Rejoice! Zimbabwe’s new President, Emmerson Mnangagwa, has taken steps to ban the trade of live elephants. The African leader also banned trade of other endangered wild animals, such as the rhinoceros, lions, and pangolins, which are endangered. As Daily News reports, the announcement comes just after the devastating export of 34 baby elephants who who were sent to China in late 2017.
As you may remember, the condemning video footage showed a group of men sprinting through the bush, searching for a young wild elephant they had shot with a tranquilizer. What happened next spurred global outcry. As the sedated elephant lay on the ground, the men harshly moved her to a nearby trailer. The 5-month-old elephant attempted to stand, groggy from sedation, as the men smacked and kicked her in the head, repeatedly, with their boots. Another man yanked her backward with ropes.
Said Joyce Poole, an elephant behavior expert and co-director of ElephantVoices, upon reviewing the footage: “The men are trying to get the calf into the container behind, pulling, kicking and hitting it, and while she would feel that she is being battered, she would not yet be able to cry out, to struggle or respond. It is like coming out of anaesthesia to find yourself being attacked and hurt, but not being able to understand or to do anything about it.”
After capturing the wild baby elephant, the men repeated the process. According to the unidentified source, the group caught a total of 34 elephants that day. The baby pachyderms were exported to China.
The backlash Zimbabwe received propelled President Mnangagwa to ban the live export of elephants and other endangered animals. His actions could not be more different than those of former president Robert Mugabe. Not only is Mnangagwa working on rolling back many of his predecessor’s policies, he has committed the government to conservation efforts.

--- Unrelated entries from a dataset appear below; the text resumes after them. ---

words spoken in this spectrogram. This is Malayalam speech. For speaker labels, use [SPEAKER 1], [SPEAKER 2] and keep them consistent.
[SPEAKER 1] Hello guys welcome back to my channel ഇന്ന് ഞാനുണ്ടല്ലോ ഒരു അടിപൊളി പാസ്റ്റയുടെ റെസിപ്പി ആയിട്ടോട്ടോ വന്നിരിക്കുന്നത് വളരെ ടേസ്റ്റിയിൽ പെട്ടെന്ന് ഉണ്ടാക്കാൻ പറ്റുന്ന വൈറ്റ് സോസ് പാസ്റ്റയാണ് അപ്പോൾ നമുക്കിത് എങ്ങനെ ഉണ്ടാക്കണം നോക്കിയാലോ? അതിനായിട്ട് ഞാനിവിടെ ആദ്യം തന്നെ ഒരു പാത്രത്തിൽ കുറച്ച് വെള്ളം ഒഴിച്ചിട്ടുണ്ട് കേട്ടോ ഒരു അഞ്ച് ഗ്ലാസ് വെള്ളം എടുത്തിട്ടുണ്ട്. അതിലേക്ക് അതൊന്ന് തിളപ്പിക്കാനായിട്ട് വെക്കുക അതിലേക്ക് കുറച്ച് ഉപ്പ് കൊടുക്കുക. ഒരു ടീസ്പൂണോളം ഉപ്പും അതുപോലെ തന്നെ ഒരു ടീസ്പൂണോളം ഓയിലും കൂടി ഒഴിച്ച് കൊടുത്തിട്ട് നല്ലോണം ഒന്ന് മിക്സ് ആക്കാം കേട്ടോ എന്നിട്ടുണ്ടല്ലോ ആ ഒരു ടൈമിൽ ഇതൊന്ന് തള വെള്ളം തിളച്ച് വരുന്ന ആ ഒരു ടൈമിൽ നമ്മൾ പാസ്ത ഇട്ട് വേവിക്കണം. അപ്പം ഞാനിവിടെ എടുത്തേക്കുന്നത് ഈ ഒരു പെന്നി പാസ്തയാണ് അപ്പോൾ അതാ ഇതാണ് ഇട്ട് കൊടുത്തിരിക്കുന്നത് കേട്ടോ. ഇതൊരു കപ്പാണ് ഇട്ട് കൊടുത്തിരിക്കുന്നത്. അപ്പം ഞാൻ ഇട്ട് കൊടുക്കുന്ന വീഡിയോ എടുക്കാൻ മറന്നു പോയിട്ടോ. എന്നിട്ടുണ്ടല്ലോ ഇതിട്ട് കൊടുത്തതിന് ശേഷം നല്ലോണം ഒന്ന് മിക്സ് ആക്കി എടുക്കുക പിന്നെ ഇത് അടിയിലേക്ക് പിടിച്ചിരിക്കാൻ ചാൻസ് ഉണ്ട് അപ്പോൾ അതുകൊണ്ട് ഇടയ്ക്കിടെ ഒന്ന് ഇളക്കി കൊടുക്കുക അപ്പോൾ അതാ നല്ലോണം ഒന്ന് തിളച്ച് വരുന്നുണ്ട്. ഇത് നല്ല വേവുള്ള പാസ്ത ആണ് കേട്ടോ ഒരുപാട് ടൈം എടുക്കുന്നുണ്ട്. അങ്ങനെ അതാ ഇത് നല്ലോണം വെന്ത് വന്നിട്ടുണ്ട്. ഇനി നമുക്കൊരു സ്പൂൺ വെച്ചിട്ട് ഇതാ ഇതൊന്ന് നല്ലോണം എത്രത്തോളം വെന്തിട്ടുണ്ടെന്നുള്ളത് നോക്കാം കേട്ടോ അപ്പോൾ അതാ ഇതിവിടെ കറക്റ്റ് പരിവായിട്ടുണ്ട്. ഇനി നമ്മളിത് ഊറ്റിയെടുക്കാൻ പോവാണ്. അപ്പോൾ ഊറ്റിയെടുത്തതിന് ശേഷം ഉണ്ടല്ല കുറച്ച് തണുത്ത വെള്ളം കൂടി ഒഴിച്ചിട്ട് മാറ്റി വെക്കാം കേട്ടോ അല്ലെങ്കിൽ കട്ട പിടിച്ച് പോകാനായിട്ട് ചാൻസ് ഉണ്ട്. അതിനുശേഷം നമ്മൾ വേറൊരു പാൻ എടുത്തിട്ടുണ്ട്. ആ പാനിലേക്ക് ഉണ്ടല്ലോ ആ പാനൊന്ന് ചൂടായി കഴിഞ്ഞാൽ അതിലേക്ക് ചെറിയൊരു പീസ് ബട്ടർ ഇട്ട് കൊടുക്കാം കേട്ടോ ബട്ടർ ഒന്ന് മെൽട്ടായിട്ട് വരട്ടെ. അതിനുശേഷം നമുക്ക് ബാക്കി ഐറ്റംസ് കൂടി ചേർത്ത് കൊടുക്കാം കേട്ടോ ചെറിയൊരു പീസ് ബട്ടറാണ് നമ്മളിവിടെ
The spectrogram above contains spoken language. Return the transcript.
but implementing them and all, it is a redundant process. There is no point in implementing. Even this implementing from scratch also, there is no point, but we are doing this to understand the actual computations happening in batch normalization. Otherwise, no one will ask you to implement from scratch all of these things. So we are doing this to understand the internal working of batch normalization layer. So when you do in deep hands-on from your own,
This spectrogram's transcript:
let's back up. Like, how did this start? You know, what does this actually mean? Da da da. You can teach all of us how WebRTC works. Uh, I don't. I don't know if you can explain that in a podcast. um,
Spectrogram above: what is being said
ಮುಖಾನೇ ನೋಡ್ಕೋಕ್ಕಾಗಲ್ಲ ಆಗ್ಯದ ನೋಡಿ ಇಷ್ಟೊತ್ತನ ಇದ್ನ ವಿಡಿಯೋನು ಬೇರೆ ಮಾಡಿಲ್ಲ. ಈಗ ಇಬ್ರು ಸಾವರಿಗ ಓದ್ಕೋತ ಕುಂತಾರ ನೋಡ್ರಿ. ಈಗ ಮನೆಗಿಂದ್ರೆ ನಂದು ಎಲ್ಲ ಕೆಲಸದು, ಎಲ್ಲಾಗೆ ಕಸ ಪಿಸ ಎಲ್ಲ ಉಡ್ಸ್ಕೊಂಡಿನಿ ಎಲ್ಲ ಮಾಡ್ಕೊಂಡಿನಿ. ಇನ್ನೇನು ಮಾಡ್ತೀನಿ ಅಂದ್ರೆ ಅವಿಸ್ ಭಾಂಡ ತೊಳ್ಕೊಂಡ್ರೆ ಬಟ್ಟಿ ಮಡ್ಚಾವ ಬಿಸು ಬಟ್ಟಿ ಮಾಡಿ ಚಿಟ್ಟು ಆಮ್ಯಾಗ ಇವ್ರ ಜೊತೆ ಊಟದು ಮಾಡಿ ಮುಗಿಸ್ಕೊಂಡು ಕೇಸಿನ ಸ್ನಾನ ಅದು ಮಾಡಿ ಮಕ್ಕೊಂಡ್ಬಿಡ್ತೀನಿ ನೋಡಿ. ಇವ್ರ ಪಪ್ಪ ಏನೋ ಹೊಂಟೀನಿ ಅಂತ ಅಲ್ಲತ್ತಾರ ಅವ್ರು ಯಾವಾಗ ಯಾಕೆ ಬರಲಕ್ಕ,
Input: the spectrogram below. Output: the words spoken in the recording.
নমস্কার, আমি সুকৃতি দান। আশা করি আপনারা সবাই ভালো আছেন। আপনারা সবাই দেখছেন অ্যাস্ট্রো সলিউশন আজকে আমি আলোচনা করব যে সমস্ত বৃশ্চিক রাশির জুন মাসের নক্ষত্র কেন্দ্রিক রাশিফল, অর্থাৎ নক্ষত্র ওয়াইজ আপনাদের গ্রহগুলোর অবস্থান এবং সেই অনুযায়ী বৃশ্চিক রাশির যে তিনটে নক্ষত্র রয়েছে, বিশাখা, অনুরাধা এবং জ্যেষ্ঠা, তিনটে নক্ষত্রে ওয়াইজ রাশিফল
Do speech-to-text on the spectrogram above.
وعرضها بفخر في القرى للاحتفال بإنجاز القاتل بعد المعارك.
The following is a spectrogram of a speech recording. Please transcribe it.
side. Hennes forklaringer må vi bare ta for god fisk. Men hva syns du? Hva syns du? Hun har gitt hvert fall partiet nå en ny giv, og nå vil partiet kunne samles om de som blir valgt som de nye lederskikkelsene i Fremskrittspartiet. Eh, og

“This is a very significant moment in Zimbabwe’s history and we understand that we have a lot of work to do in ensuring the protection of our natural resources,” said Mnangagwa. “Conservation and tourism go hand in hand and my government is committed to ensuring the safety of visitors and to working with partners to increase our conservation efforts to protect our natural world.”
Mnangagwa continued, “We undertake this commitment not just for the people of Zimbabwe but to allow people around the world to experience one of the most beautiful countries in Africa.”
Zimbabwe’s President went on to commend the newly-formed Akashinga project, project, which was started by the International Anti-Poaching Foundation. The organization works to train local women to be rangers in an effort to stop poaching. “Women will play a vital role in the rebuilding of Zimbabwe. Through this programme, women are being empowered to make a positive contribution to their communities and to protect our precious wildlife. We salute their bravery and commitment,” said Mnangagwa.
As OneGreenPlanet reports, several other countries — including Namibia, Swaziland, Mexico, and the United States — still allow the trade of wild elephants. Hopefully, Zimbabwe’s new stance encourages other leaders to put an end to the cruel wildlife trade.
What are your thoughts? Please comment below and share this news!
Image Credit: Flickr